> Problem requirements: The answer must be every line of the records below that holds the word "spectrogram".

*** Records for this exercise

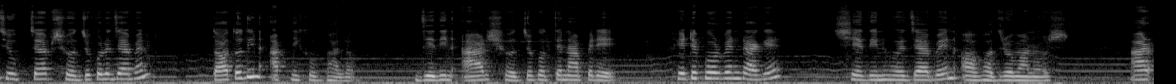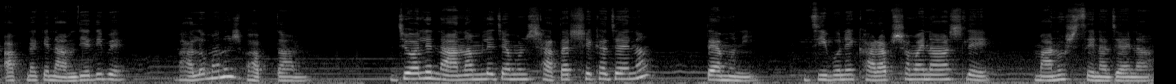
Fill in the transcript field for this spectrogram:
চুপচাপ সহ্য করে যাবেন, ততদিন আপনি খুব ভালো। যেদিন আর সহ্য করতে না পেরে ফেটে পড়বেন রাগে, সেদিন হয়ে যাবেন অভদ্র মানুষ। আর আপনাকে নাম দিয়ে দিবে, ভালো মানুষ ভাবতাম। জলে না নামলে যেমন সাঁতার শেখা যায় না, তেমনি জীবনে খারাপ সময় না আসলে মানুষ চেনা যায় না।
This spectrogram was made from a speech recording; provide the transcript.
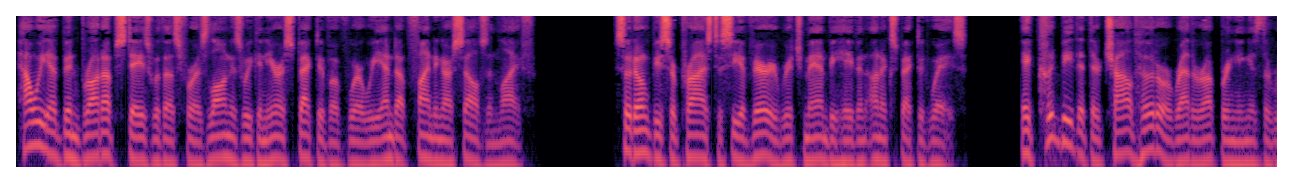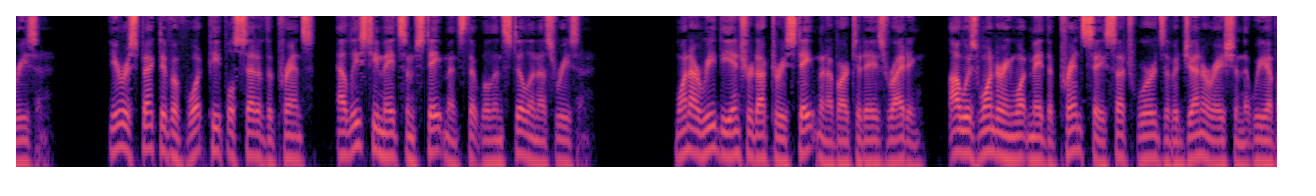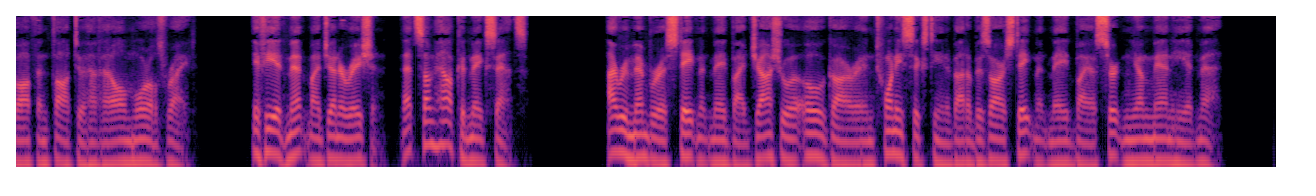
How we have been brought up stays with us for as long as we can, irrespective of where we end up finding ourselves in life. So don't be surprised to see a very rich man behave in unexpected ways. It could be that their childhood or rather upbringing is the reason. Irrespective of what people said of the prince, at least he made some statements that will instill in us reason. When I read the introductory statement of our today's writing, I was wondering what made the prince say such words of a generation that we have often thought to have had all morals right. If he had meant my generation, that somehow could make sense. I remember a statement made by Joshua Oigara in 2016 about a bizarre statement made by a certain young man he had met.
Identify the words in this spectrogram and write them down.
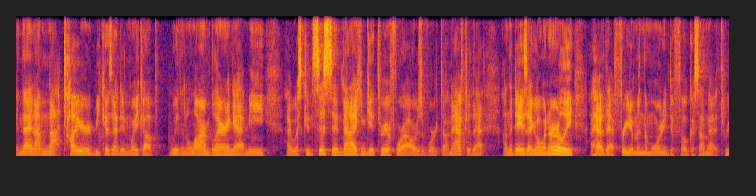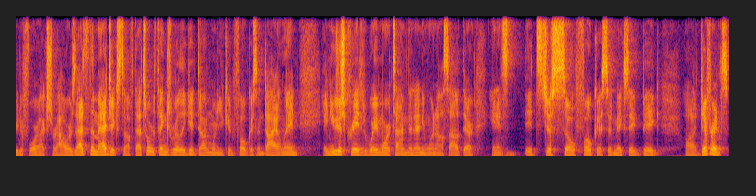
and then I'm not tired because I didn't wake up with an alarm blaring at me. I was consistent. Then I can get three or four hours of work done after that. On the days I go in early, I have that freedom in the morning to focus on that three to four extra hours. That's the magic stuff. That's where things really get done when you can focus and dial in. And you just created way more time than anyone else out there. And it's it's just so focused. It makes a big uh, difference.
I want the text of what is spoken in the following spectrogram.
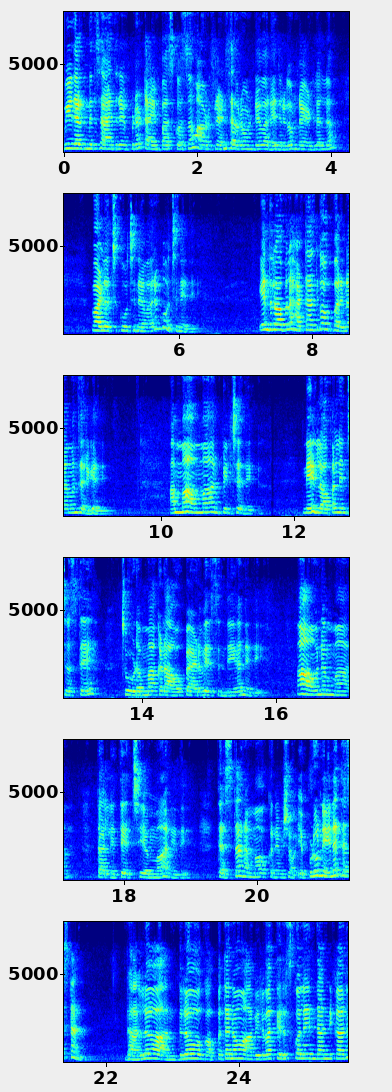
వీధి మీద సాయంత్రం ఎప్పుడో టైంపాస్ కోసం ఆవిడ ఫ్రెండ్స్ ఎవరో ఉండేవారు ఎదురుగా ఉండే ఇళ్ళలో వాళ్ళు వచ్చి కూర్చునేవారు కూర్చునేది. ఇందులోపల హఠాత్తుగా ఒక పరిణామం జరిగేది. అమ్మ అమ్మ అని పిలిచేది. నేను లోపల నుంచి వస్తే చూడమ్మా అక్కడ ఆవు పేడ వేసింది అనేది. అవునమ్మా తల్లి తెచ్చి అమ్మ అనేది. తెస్తానమ్మా ఒక్క నిమిషం. ఎప్పుడూ నేనే తెస్తాను. దానిలో అందులో గొప్పతనం ఆ విలువ తెలుసుకోలేని దాన్ని కాదు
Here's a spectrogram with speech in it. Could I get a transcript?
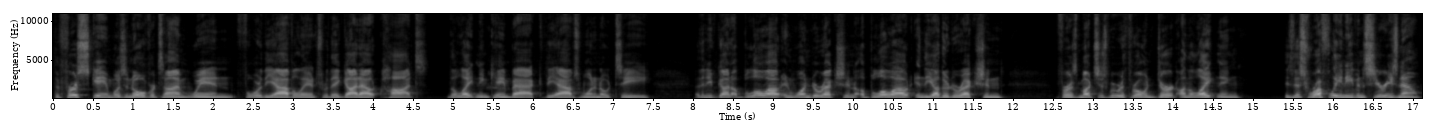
The first game was an overtime win for the Avalanche, where they got out hot the Lightning came back. The Avs won in OT. And then you've got a blowout in one direction, a blowout in the other direction. For as much as we were throwing dirt on the Lightning, is this roughly an even series now?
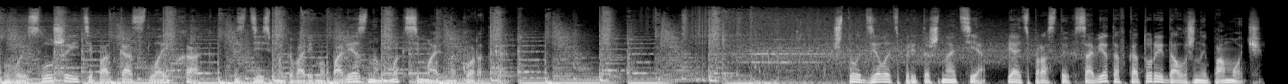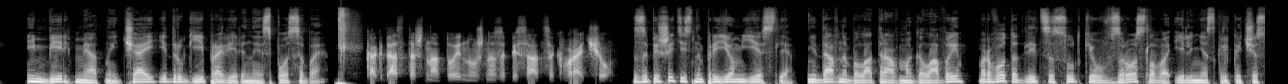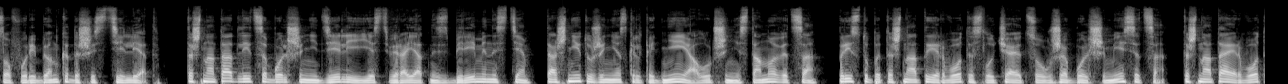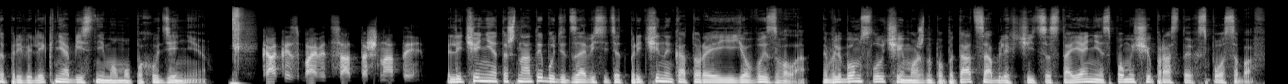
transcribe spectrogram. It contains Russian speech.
Вы слушаете подкаст «Лайфхак». Здесь мы говорим о полезном максимально коротко. Что делать при тошноте? Пять простых советов, которые должны помочь. Имбирь, мятный чай и другие проверенные способы. Когда с тошнотой нужно записаться к врачу? Запишитесь на прием, если недавно была травма головы, рвота длится сутки у взрослого или несколько часов у ребенка до 6 лет. Тошнота длится больше недели и есть вероятность беременности. Тошнит уже несколько дней, а лучше не становится. Приступы тошноты и рвоты случаются уже больше месяца. Тошнота и рвота привели к необъяснимому похудению. Как избавиться от тошноты? Лечение тошноты будет зависеть от причины, которая ее вызвала. В любом случае можно попытаться облегчить состояние с помощью простых способов.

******

> Your solution:
Fill in the transcript field for this spectrogram:
This spectrogram was made from a speech recording; provide the transcript.
Identify the words in this spectrogram and write them down.
I want the text of what is spoken in the following spectrogram.
Here's a spectrogram with speech in it. Could I get a transcript?
transcribe spectrogram. It contains Russian speech.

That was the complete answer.